I had heard from the children of my friends about this new Disney movie called ‘Finding Dory’. I listened to them and said, “Is it not called ‘Finding Nemo’”? This seemed to silence them momentarily, until one of the children, piped up with ‘No, it isn’t, they’ve already found him!”. That shows you how much I know about movie trends.
Seemingly the film ‘Finding Dory’ was released in America on June 8, 2016 and has subsequently been viewed in the United Kingdom too. I must admit I haven’t seen it, but I did enjoy the first film ‘Finding Nemo’ and with this in mind, I created some small Fimo characters based on the ocean, with one of them being a Fimo Nemo. These Fimo creations were created for a class I was teaching, with the students and the members of staff all taking part. I must admit that the work that they produced was second-to-none and I now have a fantastic purple and green turtle, made by Lucie, in my bathroom 🙂
I hadn’t used Fimo since I was a student (quite a few years ago now), so using this coloured clay-like material was rather like starting anew. I didn’t have a great deal of time to spend on these creations, but tried to do my best in what little time I had. I had very little Fimo too, so the finished objects are rather small and a trifle delicate. I even managed to produce a crab with a picture clip, which wasn’t difficult but was fun to do.
I hope you like my Fimo Nemo (which is a good rhyming name) or clowfish, if you prefer, and the other creations. Hopefully if I have time this month (what with teaching, gardening and general home improvements), I might just see if I can go ‘Finding Dory’ too.
I recently visited one of my childhood holiday haunts – the town of Silloth on the West coast of Cumbria, not far from the city of Carlisle.

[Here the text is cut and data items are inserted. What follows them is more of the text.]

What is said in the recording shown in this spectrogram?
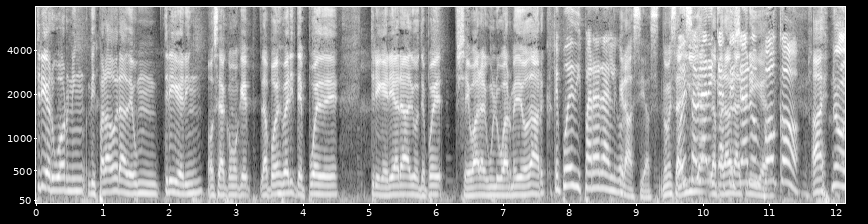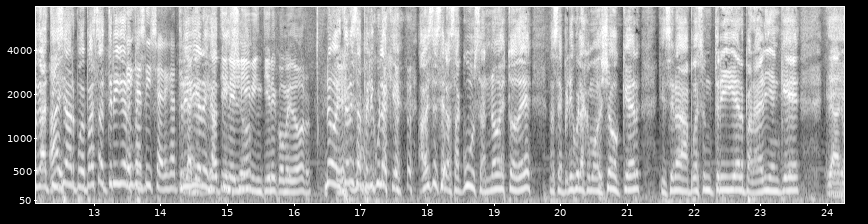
Trigger warning, disparadora de un triggering, o sea, como que la podés ver y te puede triggerear algo, te puede llevar a algún lugar medio dark. Te puede disparar algo. Gracias. No me ¿Puedes hablar en castellano un poco? Ay, No, gatillar, ay, porque pasa trigger. Es gatillar, es gatillar. la Trigger que es no tiene living, tiene comedor. No, están esas películas que a veces se las acusan, ¿no? Esto de, no sé, películas como The Joker, que dicen, ah, puede ser un trigger para alguien que. eh, Claro.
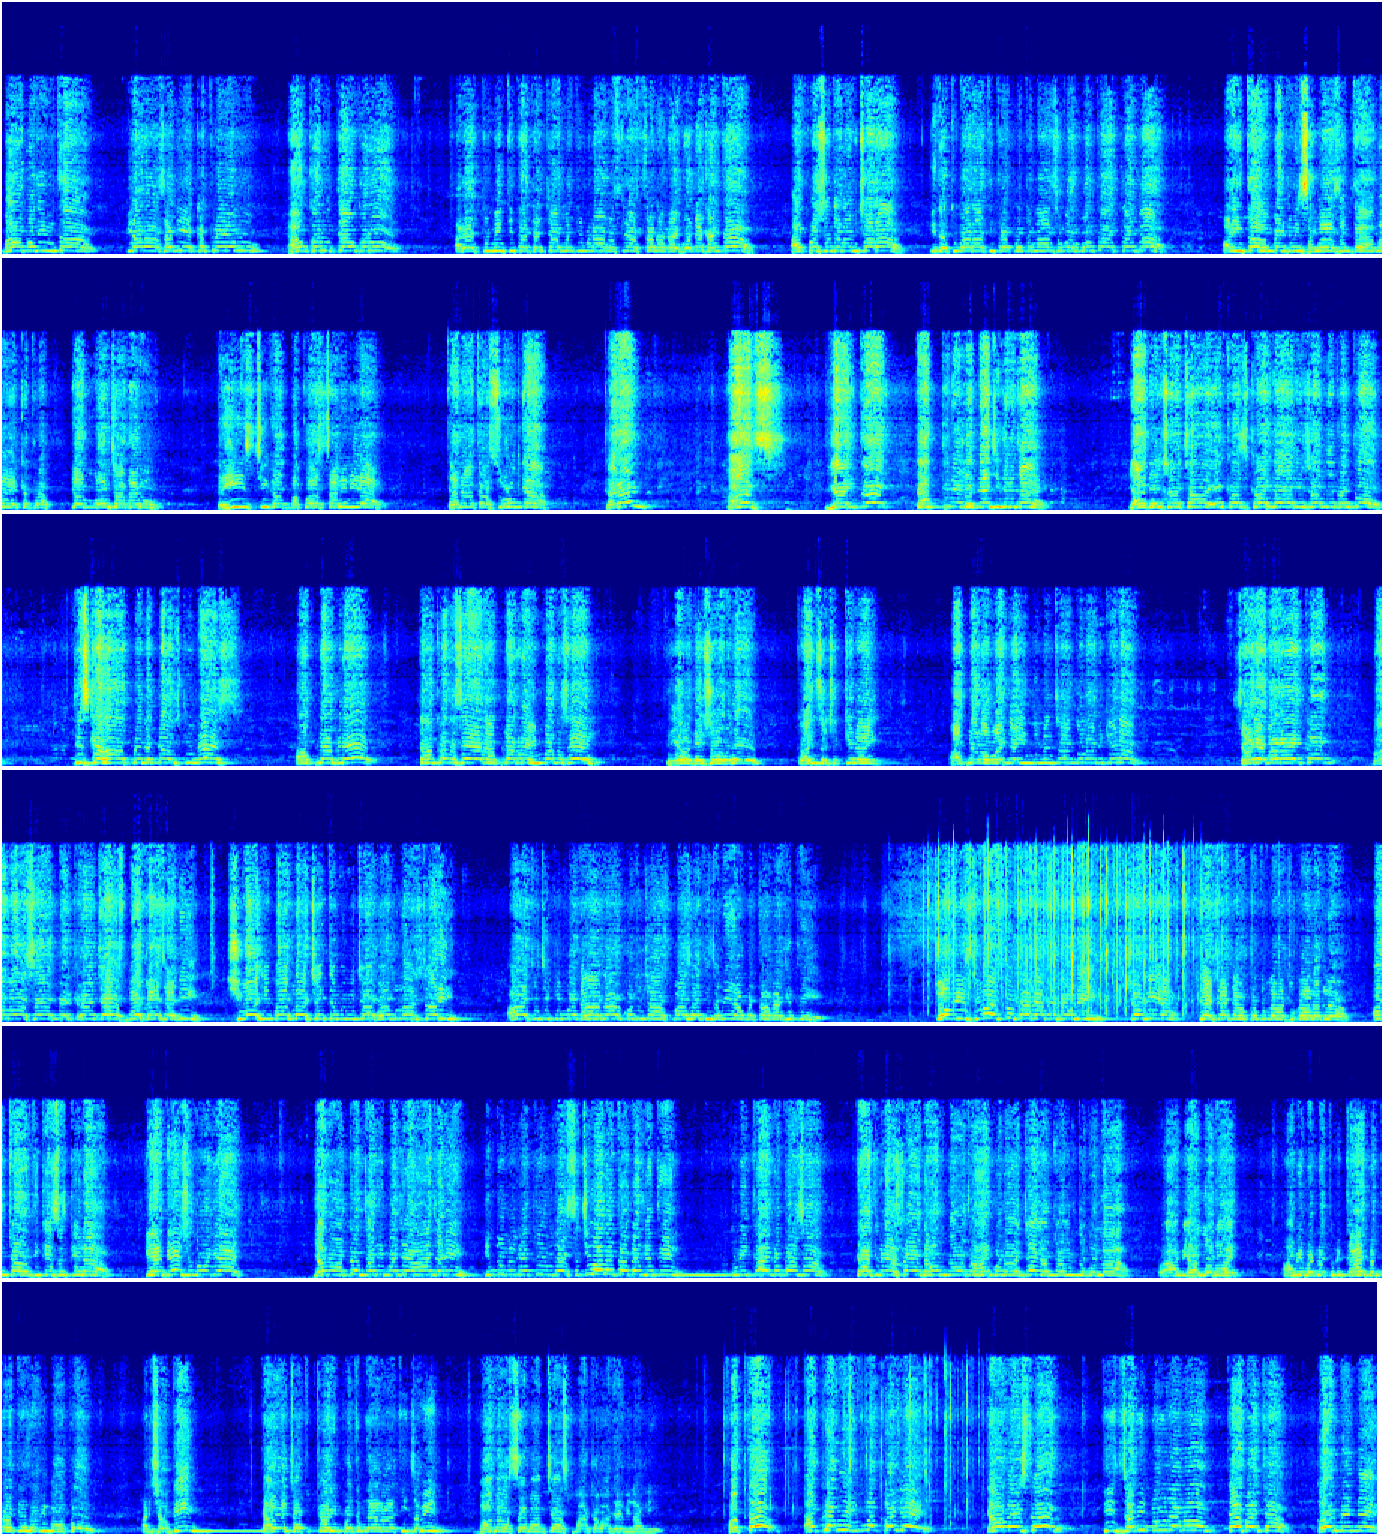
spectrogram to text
महामोदींचा बिहारासाठी एकत्र येऊ. हाव करू त्याव करू. अरे तुम्ही तिथं त्यांच्या मंत्रिमंडळात बसले असताना काय गोट्या खायचा? हा प्रश्न त्यांना विचारा. तिथं तुम्हाला तिथं पंतप्रधानासमोर बोलता येत नाही का? आणि इथं आंबेडकरी समाज सांगता आम्हाला एकत्र येऊन मोर्चा काढू. तर ही जी बकवास चाललेली आहे त्यांना आता सोडून द्या. कारण आज या इथं ताकदीने लढण्याची गरज आहे. या देशाचा एकच कायदा या देशामध्ये कळतो जिसके हात में डंडा उसकी मेस. आपल्याकडे ताकद असेल आपल्याकडे हिंमत असेल या देशामध्ये काहीच शक्य नाही. आपल्याला माहीत आहे हिंदू मिलचं आंदोलन आम्ही केलं. साडेबारा एकर बाबासाहेब आंबेडकरांच्या स्मारकासाठी शिवाजी बागला चैत्यभूमीच्या बाजूला असणारी आज तिची किंमत दहा हजार कोटीच्या आसपास आहे ती जमीन आपण ताब्यात घेतली. चोवीस दिवस तो ताब्यामध्ये ठेवली. शेवटी देशाच्या पंतप्रधान झुकायला लागलं. आमच्यावरती केसेस केल्या. की हे देशद्रोही आहेत यानं अटक झाली पाहिजे आज आणि हिंदू मिल घेतली उद्या सचिवालय ताब्यात घेतील. तुम्ही काय करता सर त्या तिकडे असं धावून नावाचा हायकोर्ट जज आमच्या विरुद्ध बोलला. आम्ही हल्लो नाही. आम्ही म्हटलं तुम्ही काय करता? तेच आम्ही पाहतो. आणि शेवटी त्यावेळेच्या तत्कालीन पंतप्रधानाला ती जमीन बाबासाहेब आमच्या स्मारकाला द्यावी लागली. फक्त आपल्यामध्ये हिंमत पाहिजे. त्यावेळेस तर ती जमीन मिळू नये म्हणून त्या बाईच्या गव्हर्नमेंटने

My family went there for many years to put up tents (and later caravans) at the Solway Lido. It brings back many memories of childhood days, with many of the shops looking much the same as they did in the days of my youth.
I have vivid memories of the church and the greens that are in front of Criffel Street and for some reason Silloth always makes me think of Scots Pine.

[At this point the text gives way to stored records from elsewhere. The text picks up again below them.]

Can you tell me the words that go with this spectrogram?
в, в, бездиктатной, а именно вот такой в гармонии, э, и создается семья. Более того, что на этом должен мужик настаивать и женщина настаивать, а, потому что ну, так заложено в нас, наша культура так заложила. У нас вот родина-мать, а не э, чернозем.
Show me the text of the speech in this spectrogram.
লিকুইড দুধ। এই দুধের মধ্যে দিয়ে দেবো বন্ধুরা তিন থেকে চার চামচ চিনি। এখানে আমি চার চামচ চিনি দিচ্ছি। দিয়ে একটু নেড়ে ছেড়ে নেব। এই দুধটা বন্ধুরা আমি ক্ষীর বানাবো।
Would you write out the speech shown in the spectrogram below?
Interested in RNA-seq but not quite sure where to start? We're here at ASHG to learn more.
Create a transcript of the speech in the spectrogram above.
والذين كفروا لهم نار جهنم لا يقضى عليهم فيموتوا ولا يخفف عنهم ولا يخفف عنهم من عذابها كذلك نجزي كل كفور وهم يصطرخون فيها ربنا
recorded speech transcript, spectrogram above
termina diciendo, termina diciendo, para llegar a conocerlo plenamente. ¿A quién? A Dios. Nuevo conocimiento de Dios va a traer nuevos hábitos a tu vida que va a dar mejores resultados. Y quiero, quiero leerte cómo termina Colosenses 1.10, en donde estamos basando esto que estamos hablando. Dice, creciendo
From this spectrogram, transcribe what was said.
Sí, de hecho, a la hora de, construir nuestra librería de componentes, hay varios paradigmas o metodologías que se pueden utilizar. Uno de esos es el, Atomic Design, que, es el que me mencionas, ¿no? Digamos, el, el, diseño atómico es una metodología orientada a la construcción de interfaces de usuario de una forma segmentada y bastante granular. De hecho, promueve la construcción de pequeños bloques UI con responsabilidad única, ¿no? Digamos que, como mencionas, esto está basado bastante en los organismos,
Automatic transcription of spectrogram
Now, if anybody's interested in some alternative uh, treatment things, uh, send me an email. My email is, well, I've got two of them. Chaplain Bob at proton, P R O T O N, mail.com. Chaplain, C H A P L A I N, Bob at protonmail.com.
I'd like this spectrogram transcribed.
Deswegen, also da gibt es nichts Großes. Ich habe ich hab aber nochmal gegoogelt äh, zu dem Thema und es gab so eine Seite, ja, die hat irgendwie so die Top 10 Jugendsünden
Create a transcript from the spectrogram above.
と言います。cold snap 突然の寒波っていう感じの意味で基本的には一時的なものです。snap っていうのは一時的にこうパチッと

I was pleased to walk along the coast where I had often chased my siblings with a writhing crab or a wriggling worm or some such thing in my dirty mits.
Later, when I worked for the Cumbrian Newspapers, in Carlisle, I was asked if I would do a series of pen and ink illustrations of local churches, which were going to be used for tourism in the area. I remember doing many churches, for areas such as Buttermere, Maryport and Whitehaven, which have now become special places for me. When I revisited Silloth, it reminded me of the leaflet and I dug this line illustration out, which was looking rather battered and sorry for itself, having been crushed in a wallet file for twenty-years.

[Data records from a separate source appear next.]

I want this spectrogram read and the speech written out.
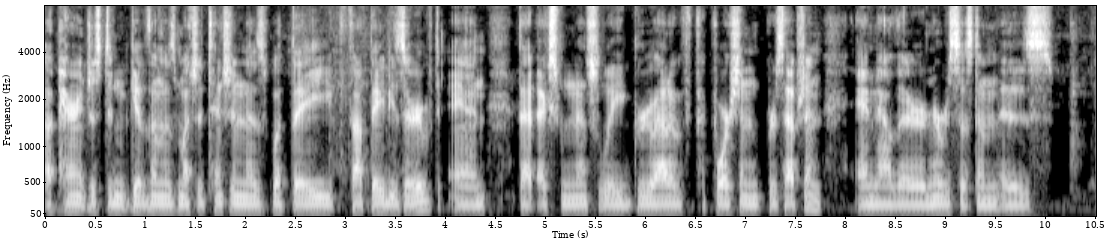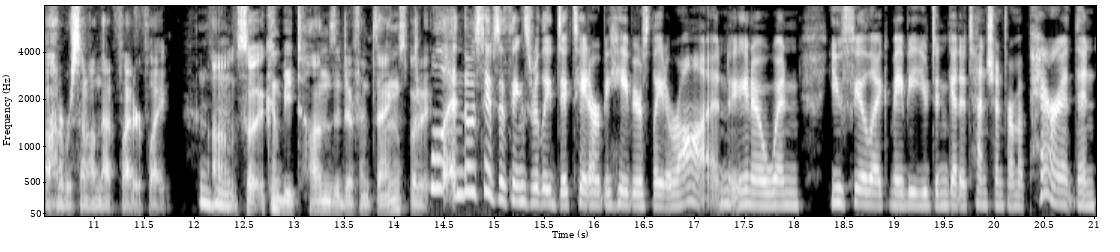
a parent just didn't give them as much attention as what they thought they deserved. And that exponentially grew out of proportion perception. And now their nervous system is 100% on that flight or flight. Mm-hmm. Um, so it can be tons of different things, but it, well, and those types of things really dictate our behaviors later on. You know, when you feel like maybe you didn't get attention from a parent, then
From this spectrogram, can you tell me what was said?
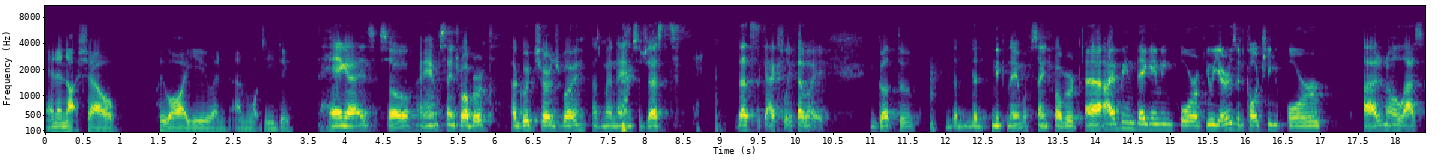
in a nutshell, who are you and, and what do you do? Hey guys, so I am St. Robert, a good church boy, as my name suggests. That's actually how I got to the, the nickname of Saint Robert. Uh, I've been day gaming for a few years and coaching for I don't know last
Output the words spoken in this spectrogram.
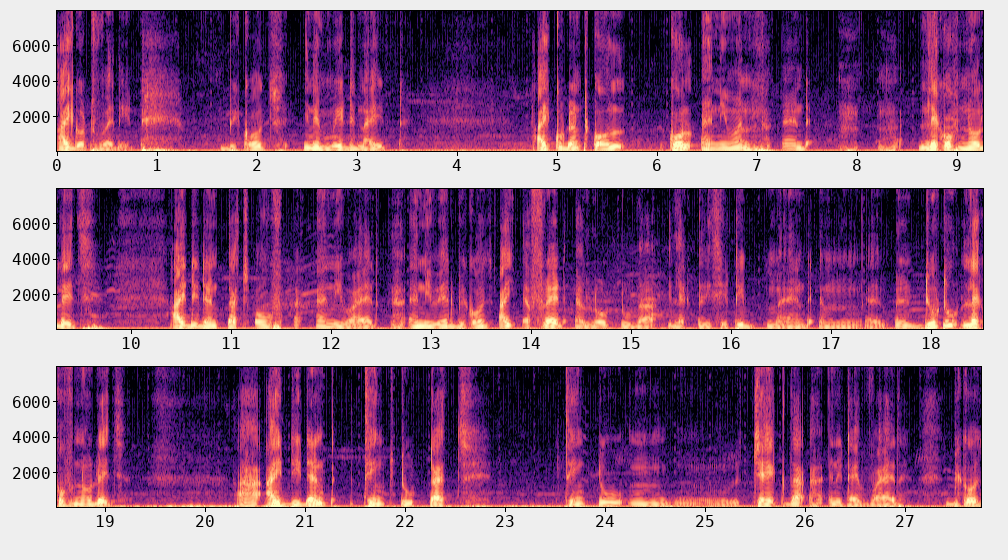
I got worried because in a midnight I couldn't call call anyone and lack of knowledge I didn't touch off anywhere anywhere because I afraid a lot to the electricity and um, uh, due to lack of knowledge uh, I didn't think to touch think to um, check the any type wire because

As well as the lovely childhood memories I got revisiting Silloth, I also got to visit the new ‘Mrs Wilson’s Café and Eaterie, where I was so impressed with the décor and the food. Named after the married name of the famous contralto Kathleen Ferrier (a great favourite of my good friend, Mary), the café features some amazing wall decorations showing photographs of this beautiful lady, who died in 1953, aged only 41. There are letters written by her and music sheets, which make the whole atmosphere delightful. I can recommend a visit, as well as the basil, cheese and tomato quiche… Yum!
English Contralto, born: 22 April 1912 – died: 8 October 1953